A top US defense official said the Biden administration’s green light to Pakistan’s F-16 fighter jets “is not a message to India”. The Trump administration had previously blocked a $450 million program to maintain F-16s that Pakistan purchased decades ago.
Responding to reporters’ questions about whether the F-16 upgrade and discussion of US-Pakistan defense cooperation was a message to India of neutrality with Russia, Ely Ratner, Assistant Secretary of Defense (Indo-Pacific Security Affairs), said: “Okay, So no, not at all. Action on F-16 is not designed as a message to be sent to India as it relates to its relationship with Russia, with our defense partnership with Pakistan, which is primarily focused on counterterrorism and nuclear security.”

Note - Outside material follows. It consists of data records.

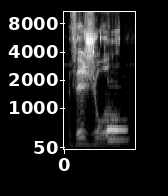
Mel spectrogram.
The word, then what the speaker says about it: visual: visual, Visual.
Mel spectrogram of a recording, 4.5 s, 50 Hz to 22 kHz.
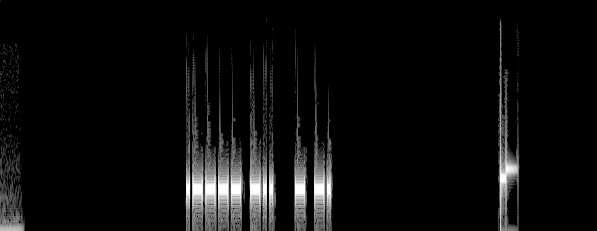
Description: Morse code, heard as a keyed tone, about 50 wpm, 700 Hz. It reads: 1D TN
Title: Field Day Exchanges - 50wpm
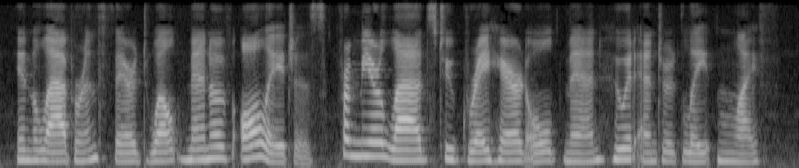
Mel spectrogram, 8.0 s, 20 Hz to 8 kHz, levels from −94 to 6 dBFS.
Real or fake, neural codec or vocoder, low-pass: real; none; 7.2 kHz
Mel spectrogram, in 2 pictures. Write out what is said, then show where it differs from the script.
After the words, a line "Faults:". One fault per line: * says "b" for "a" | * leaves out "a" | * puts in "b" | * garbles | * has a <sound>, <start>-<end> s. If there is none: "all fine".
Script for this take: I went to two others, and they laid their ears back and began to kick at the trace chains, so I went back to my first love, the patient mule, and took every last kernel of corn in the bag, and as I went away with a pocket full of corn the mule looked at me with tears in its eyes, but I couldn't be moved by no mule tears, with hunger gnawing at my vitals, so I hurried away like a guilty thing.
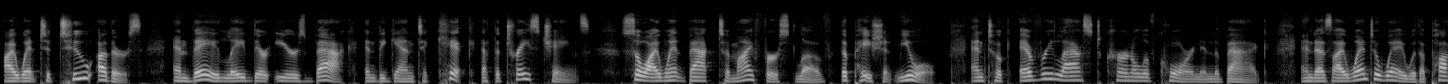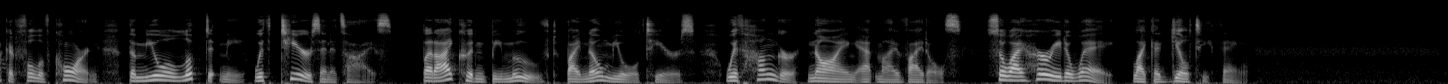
I went to two others, and they laid their ears back and began to kick at the trace chains, so I went back to my first love, the patient mule, and took every last kernel of corn in the bag, and as I went away with a pocket full of corn the mule looked at me with tears in its eyes, but I couldn't be moved by no mule tears, with hunger gnawing at my vitals, so I hurried away like a guilty thing.
Faults:
all fine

India’s defense relationship with Russia dates back several decades. A large portion of India’s military hardware is of Russian origin, although in recent years India has purchased equipment and aircraft from the United States.
In a phone call last week with US Defense Secretary Lloyd Austin, Defense Minister Rajnath Singh also conveyed India’s concerns about Washington’s decision to provide the equipment package for Pakistan’s F-16 squadron.
Asked about the concerns raised by Mr Singh, Ely Ratner said, “And as the secretary made clear to Minister Singh during their call last week, this case does not include any upgrades or ammo. And in the first part of the question, it was one that we engaged with our Indian partners, both before the announcement, to preview the announcement and during my visit with Assistant Secretary Lu in Delhi.”
“So we think it’s quite important to be as transparent as possible with our Indian partners, both before and during that decision. And it provides a good opportunity for a healthy exchange of both rationales and principles. due to the United States’ limited security partnership with Pakistan, as well as a good opportunity to hear India’s concerns about that,” said Ely Ratner.
Lockheed Martin, the maker of the F-16, says on its website that its four-decade old fighter program continues to be upgraded to date, producing 4,500 F-16s for 25 countries. These jets have flown more than 13 million sorties in total, Lockheed Martin said.